So all’s well. No more financial meltdowns. No more taxpayer bailouts of bonus-hunting, risk-taking bankers. The Federal Reserve Board’s regulators have decided that all 31 of the largest U.S. banks, including seven that are foreign-owned, would survive a severe recession with sufficient capital to continue lending and remain in business without a taxpayer bailout. The tests, devised by the Fed after the near-collapse of the financial system following the demise of Lehman Brothers in 2008, assume that the unemployment rate rises to 10%, share prices drop by almost 60%, house prices plummet 25%, loan losses clock in at $366 billion, and interest rates rise sharply. If that’s not stress, it is difficult to imagine what is.
It is also comforting to know that the plans of most banks to reward shareholders with dividends and share-buybacks were approved, although in some cases only after those plans were adjusted to meet the Fed’s requirements, and planning and risk measurement techniques were upgraded. This second set of more qualitative tests, the Comprehensive Capital Analysis and Review (CCAR), is the foot on the neck of bank CEOs, whose jobs depend on their ability to reward shareholders and keep them happy if possible and passive at worst. Only the U.S. units of Deutsche Bank and Santander had the pay-out plans of their American operating units flatly rejected because of deficiencies in their ability to model losses and risk.
It might seem churlish, in the face of such good news, to raise a few questions, but churlish is what economists do best, so here goes.
These stress tests are designed to determine whether the more robust capital base of these banks will enable them to survive a crisis with the contours of the last one -- deeper in some ways, but otherwise not very different. And if we know one thing it is that the next crisis will be different from the last one. Since we can neither predict the timing of the next crisis, nor its size, nor its shape, we can only say that if the next one is more or less like the last one, we are safer than we were before the stress tests were invented and applied.
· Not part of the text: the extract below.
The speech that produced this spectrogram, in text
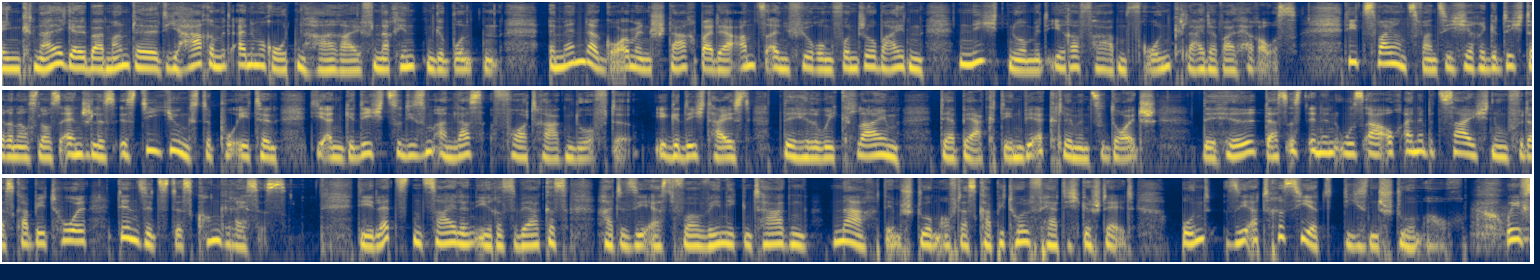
Ein knallgelber Mantel, die Haare mit einem roten Haarreifen nach hinten gebunden. Amanda Gorman stach bei der Amtseinführung von Joe Biden nicht nur mit ihrer farbenfrohen Kleiderwahl heraus. Die 22-jährige Dichterin aus Los Angeles ist die jüngste Poetin, die ein Gedicht zu diesem Anlass vortragen durfte. Ihr Gedicht heißt The Hill We Climb, der Berg, den wir erklimmen zu Deutsch. The Hill, das ist in den USA auch eine Bezeichnung für das Kapitol, den Sitz des Kongresses. Die letzten Zeilen ihres Werkes hatte sie erst vor wenigen Tagen nach dem Sturm auf das Kapitol fertiggestellt. Und sie adressiert diesen Sturm auch. Wir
Add to that the unpleasant fact that it is uncertain that bankers have replaced hubris with humility, greed with ethical behaviour. No less an observer than Fed chair Janet Yellen is unhappy with bankers’ relaxed attitude towards the law and ethical standards, both of which, she says, “bankers at large institutions” have ignored, “sometimes brazenly … [raising] legitimate questions of whether there may be pervasive shortcomings in the values of large financial firms that might undermine their safety and soundness”. Manipulating currency and interest rate markets, money laundering, and tax evasion by large institutions continue to rear their ugly heads.
The Fed is so unhappy with bankers’ standards and attitudes that it has transferred supervision of the activities of big banks and other financial firms deemed “systemically important” to a new, Washington-based Large Institution Supervision Coordinating Committee. This is a blow to the New York Federal Reserve Bank, which Fed regulators deem to have had too cosy a relationship with bank executives. Regulating “ethics” and “culture”, rather than mere obedience to the law, is uncharted territory, its effectiveness uncertain even after a 220-mile southward move of the regulatory apparatus, and to Washington, D.C. of all places. So, too, is the number of so-called Matters Requiring Attention a bank may accumulate before being penalised.
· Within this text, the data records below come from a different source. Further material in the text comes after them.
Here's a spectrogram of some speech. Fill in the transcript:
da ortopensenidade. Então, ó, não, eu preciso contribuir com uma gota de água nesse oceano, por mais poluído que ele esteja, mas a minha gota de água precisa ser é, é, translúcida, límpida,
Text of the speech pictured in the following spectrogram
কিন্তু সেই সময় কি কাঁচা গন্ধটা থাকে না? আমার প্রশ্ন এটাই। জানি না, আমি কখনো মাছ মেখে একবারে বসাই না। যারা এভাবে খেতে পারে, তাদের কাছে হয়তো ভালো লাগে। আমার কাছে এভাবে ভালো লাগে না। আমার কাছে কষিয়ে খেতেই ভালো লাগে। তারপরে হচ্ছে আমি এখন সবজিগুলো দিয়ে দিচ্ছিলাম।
Another worry is that banks remain heavily dependent on short-term capital, the sort that “runs” at the first hint of trouble. To add to the problem, many banks have yet to come up with satisfactory “living wills”, the term used for plans to dissolve themselves and disappear without causing inordinate harm to the financial system as a whole.
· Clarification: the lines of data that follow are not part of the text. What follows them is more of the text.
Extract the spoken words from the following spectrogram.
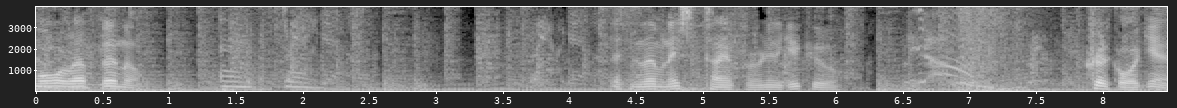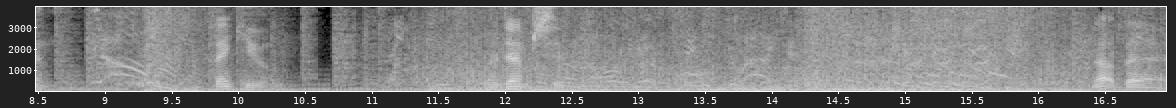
more left in them? And strength. It's elimination time for Ninjago. Critical again. Thank you. Redemption. Not bad.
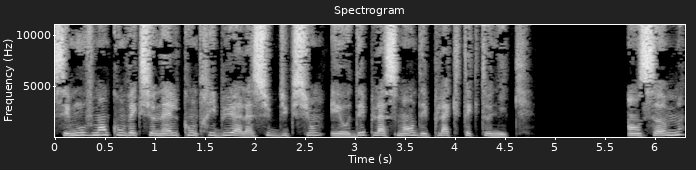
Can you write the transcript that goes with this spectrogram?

Then there is the problem created by the provision of the Dodd-Frank law that limits the ability of the Fed to act as lender-of-last-resort when a bank hits the rocks. It now must seek the permission of the Treasury before it can launch its life boats, and cannot bail out only a single, selected institution, as it did in the case of AIG in the recent crisis. Not knowing whether the Treasury will go along with a Fed proposal to fulfil the role of lender of last resort just might prompt worried investors and depositors to take their money and run.